Dhammapada Verses 277, 278 and 279
Aniccalakkhana Vatthu
Dukkhalakkhana Vatthu
Anattalakkhana Vatthu
The Dhammapada: Verses and Stories
“Sabbe sankhara anicca” ti
yada pannaya
1 passati
atha nibbindati dukkhe
esa maggo visuddhiya.

“Sabbe sankhara dukkha” ti
yada pannaya passati
atha nibbindati dukkhe
esa maggo visuddhiya.

“Sabbe sankhara anatta” ti
yada pannaya passati
atha nibbindati dukkhe
esa maggo visuddhiya.

This is also good to read.
Dhammapada Verses 58 and 59
Garahadinna Vatthu
The Dhammapada: Verses and Stories

Nibbana is cessation - Nirodha - of sanna and vedana.
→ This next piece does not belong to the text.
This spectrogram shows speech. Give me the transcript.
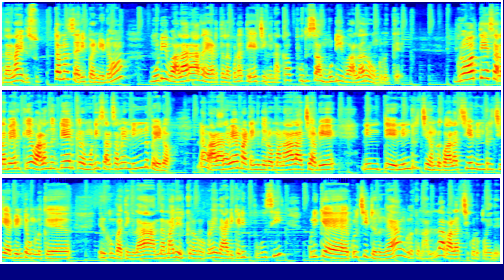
அதெல்லாம் இது சுத்தமாக சரி பண்ணிடும். முடி வளராத இடத்துல கூட தேய்ச்சிங்கனாக்கா புதுசாக முடி வளரும் உங்களுக்கு. க்ரோத்தே சில பேருக்கு வளர்ந்துக்கிட்டே இருக்கிற முடி சில சமயம் நின்று போயிடும். ஆனால் வளரவே மாட்டேங்குது. ரொம்ப நாளாச்சு அப்படியே நின்று நின்றுச்சு. நம்மளுக்கு வளர்ச்சியே நின்றுச்சு அப்படின்ட்டு உங்களுக்கு இருக்கும் பார்த்தீங்களா? அந்த மாதிரி இருக்கிறவங்க கூட இதை அடிக்கடி பூசி குளிக்க குளிச்சிட்டு இருங்க. உங்களுக்கு நல்லா வளர்ச்சி கொடுக்கும் இது.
Sanna-Vedayita-Nirodha: Ending-Sense-Perception-Sense Experience — … In [SN 4.36.11] The Buddha explains his statement that whatsoever is sense-experience, that is of the nature of pain. Then he describes three progressions leading to Arahantship: that of a progression of endings; that of a progresion of masterings; and that of a progression of calmings-down.

The Buddha, Vipassana, J.Krishnamurti: Paticcasamuppada (Law of Dependent Origination) This state of emancipation is a state beyond mind-matter ; where both vedana and sanna cease. One can experience this for a few seconds, minutes, hours, or days …

Sanna-Vedayita-Nirodha Sanna-Vedayita-Nirodha - Google Zoeken
Search sanna vedana nirodha - Google Zoeken